-- DATA PROVIDED --

--- START ---

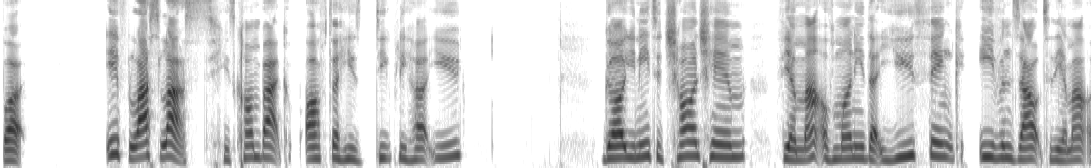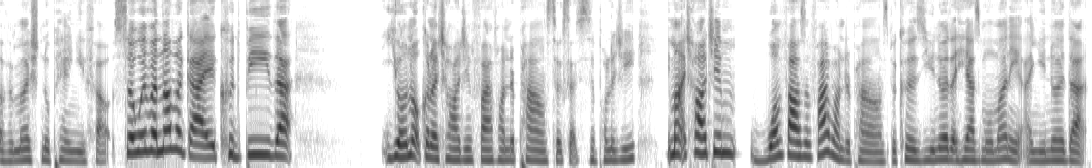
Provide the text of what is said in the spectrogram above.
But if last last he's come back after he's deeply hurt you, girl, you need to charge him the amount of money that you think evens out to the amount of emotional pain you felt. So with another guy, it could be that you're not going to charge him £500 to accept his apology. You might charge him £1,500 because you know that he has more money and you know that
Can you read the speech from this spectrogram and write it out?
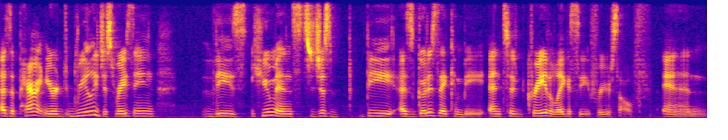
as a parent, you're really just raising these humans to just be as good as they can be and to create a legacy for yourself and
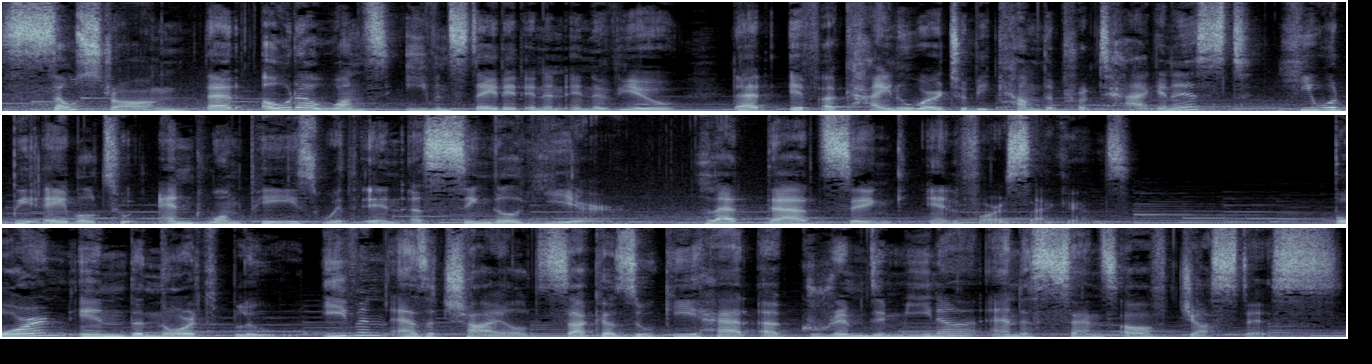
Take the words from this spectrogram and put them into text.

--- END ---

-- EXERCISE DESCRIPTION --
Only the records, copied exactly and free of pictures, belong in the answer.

-- TASK RESULT --
Provide the text of what is said in the spectrogram above.
But if last last he's come back after he's deeply hurt you, girl, you need to charge him the amount of money that you think evens out to the amount of emotional pain you felt. So with another guy, it could be that you're not going to charge him £500 to accept his apology. You might charge him £1,500 because you know that he has more money and you know that
Can you read the speech from this spectrogram and write it out?
as a parent, you're really just raising these humans to just be as good as they can be and to create a legacy for yourself and
Take the words from this spectrogram and put them into text.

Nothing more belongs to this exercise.